Thursday, July 18, 2024

UNICEF official meet with SPTC and visit areas in need


On Tuesday April 17th, the San Pedro Town Council (SPTC) received the visit of two officials from the United Nations Children’s Fund (UNICEF). The team of two, headed by the UNICEF Country Representative Christine Norton met in private with Mayor Daniel “Danny” Guerrero. After the meeting, the Mayor took the UNICEF representatives to tour the San Mateo community and other deprived areas of San Pedro Town. The main purpose of the visit is to reiterate UNICEF’s available support to the newly elected councils across the country including the SPTC. It also serves to look at ways that UNICEF can assist some of the initiatives within the community that target children and falls under the organization’s program dealing with the monitoring of children’s rights in Belize.

Speaking at a joint briefing to the media, Mayor Guerrero explained that the council is happy to have received the visit of UNICEF representatives. “As I have been saying, a number of our youth in our community is going the wrong direction… the children play a major role in any society, in any community, and in the country, so we are happy for the visit, which comes at a perfect timing when we are doing a lot of positive things in our town,” said Mayor Guerrero. The Mayor said that issues such as children being on the streets late at night to early morning, children using obscene words and even selling drugs, are some of the things he hopes can be addressed by the council with the support of other organization such as UNICEF.

When asked how they planned to move forward with dealing with children being in the streets late at night and involved in illegal activities, Mayor Guerrero explained that he hopes to get the relevant authorities as well as the government to support a curfew for children. While there have been reports of child prostitution on Ambergris, Mayor Guerrero stated that the issue is new to him. For UNICEF representative Christine Norton, those reports “raise a red flag,” but substantial evidence needs to show that indeed it is happening within the community. Along with looking at the issues affecting the livelihood and safety of children in the community, Mayor Guerrero says that another aspect of addressing the problem is to create more recreational activities. Activities such as sporting activities, improving the playground at the parks and the construction of a youth center that will be utilized for various activities such as a musical school are just a few ways that Mayor Guerrero hopes the council can offer alternatives to the young at-risk population.

Norton was also asked to comment on the issue of the lack of classroom facilities for children who are unable to attend primary and secondary school, something that goes against “the right for an equal opportunity to an education.”  Norton said that while the lack of classroom space is “clearly a challenge,” UNICEF is aware that the government is trying its best to address the situation. Norton encouraged the council and the community to ensure that kids have access to education but to “look at education in a broader picture at both education and learning,” where “learning can happen at home, in the community or other available facilities.” According to Norton, such options are not limited to a formal academic education but one that can build skills through different out-of-school activities, sporting development skills and even musical training that “disadvantaged children” would not have access to. While UNICEF’s main focus is to help “disadvantaged children,” they support activities that can help address those issues.
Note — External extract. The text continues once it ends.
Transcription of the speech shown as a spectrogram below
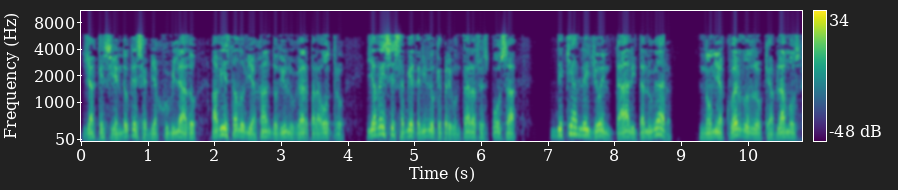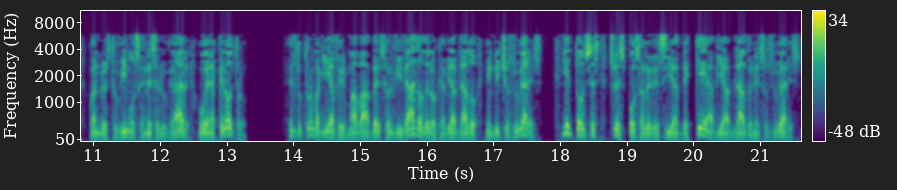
ya que siendo que se había jubilado, había estado viajando de un lugar para otro, y a veces había tenido que preguntar a su esposa, ¿de qué hablé yo en tal y tal lugar? No me acuerdo de lo que hablamos cuando estuvimos en ese lugar o en aquel otro. El doctor Magui afirmaba haberse olvidado de lo que había hablado en dichos lugares, y entonces su esposa le decía de qué había hablado en esos lugares.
Norton said that one of the ideas they will be looking at is the Mayor’s proposal to build a music school which will help alleviate the shortage of space for children at school. The monitoring visit of UNICEF on the island coincides with SPTC’s official visit to the different schools, something Norton said is “the right move” in trying to understand some of the challenges that affect the children and also look at some of the positive things they are engaged in.

The UNICEF officials also took the opportunity to visit deprived areas of San Pedro to have a firsthand look at some of the conditions children are exposed to. The visit helped to determine what some of the issues affecting the community are. Officials evaluated the areas and will explore ways to secure help to alleviate some of the social problems that they saw which eventually trickle down to the children.

Mayor Guerrero says that the meeting will open the avenue for “positive” dialogue, which can be very helpful in putting solutions in place to some of the social problems affecting young people and children in the community. UNICEF officials will be frequenting San Pedro to conduct more monitoring visits and see if there is any progress made in the areas identified as needing attention.

Read more


Please help support Local Journalism in Belize

For the first time in the history of the island's community newspaper, The San Pedro Sun is appealing to their thousands of readers to help support the paper during the COVID-19 pandemic. Since 1991 we have tirelessly provided vital local and national news. Now, more than ever, our community depends on us for trustworthy reporting, but our hard work comes with a cost. We need your support to keep delivering the news you rely on each and every day. Every reader contribution, however big or small, is so valuable. Please support us by making a contribution.

Local News